Penn opens bridge after 10 years

Photo by Marcella Peyre-Ferry Local and county officials cut the ribbon on the Sunnyside Bridge, after 10 years in repairs.

By Marcella Peyre-Ferry

For 21st Century Media

PENN – After 10 years, for better or worse, the Sunnyside Road Bridge has reopened. Ambulance, rescue and fire trucks from the West Grove Fire Department were the first to make the crossing after the official ribbon cutting for the new bridge on June 5.

The original timber bridge, measuring 14 feet 8 inches wide and 55 feet long, was built in 1850 to cross over the railroad line. It was rehabilitated in 1984, but with time it continued to deteriorate. It was closed in 2003 when it failed a routine inspection.

After a PUC decision in 2006 the township agreed to design and build a replacement bridge, and with the East Penn Railway, Inc, removed the remaining pieces of the old bridge the following year. Design changes, funding issues and other obstacles kept the bridge closed until bids were let on June 5 of 2012. Road-Con, Inc., of West Chester was the low bidder at $867,265.30

With the addition of design costs and oversight expenses the total cost to replace the old wooden bridge with a 56-foot concrete bridge comes to $1,141,901.23. Penn Township is paying that full bill, but will be reimbursed for 80 percent of the costs by PennDOT once the project is 100 percent complete.
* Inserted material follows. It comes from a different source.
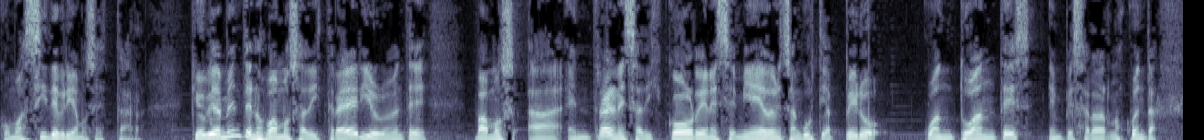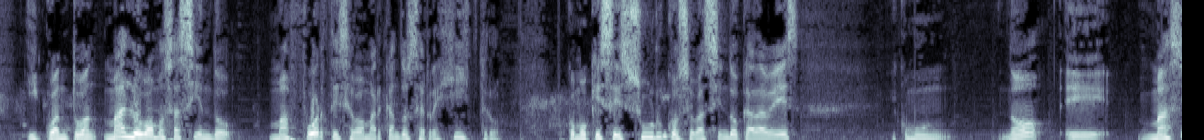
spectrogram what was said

County Commissioner Ryan Costello was at the ribbon cutting. He let the supervisors know that the commissioners will help if needed in getting the reimbursement. “We’re very grateful the project got done. It’s a very expensive capital project, but you got it done on time and on budget,” he said.

Some traffic had already discovered that the bridge was completed several days before the opening ceremony, and according to neighbors, speeding is already a problem on what had become a dead end road while the bridge was out.

At this point, residents have concerns that with the new bridge and the return of through traffic they would have really rather seen it remain closed. “Traffic has been flying up and down the road,” neighbor Tricia Coyle said. “The bridge has been closed for so many years that we have a lot of children who are not used to having to deal with traffic. We had a lot of concerns. We kind of liked having a dead end road.”

Township supervisors knew that speeding would be an issue on the road even though the posted speed limit is just 25 miles an hour. The road is scheduled for repaving this summer, and at that time two Seminole County speed humps will be installed on the approach to each side of the bridge to slow traffic.

“They are not bumps, they are lifts. If you are doing the speed limit, you’ll barely notice them. If you’re speeding, you’ll tear the bottom out of your car,” Supervisor Victor Mantegna said.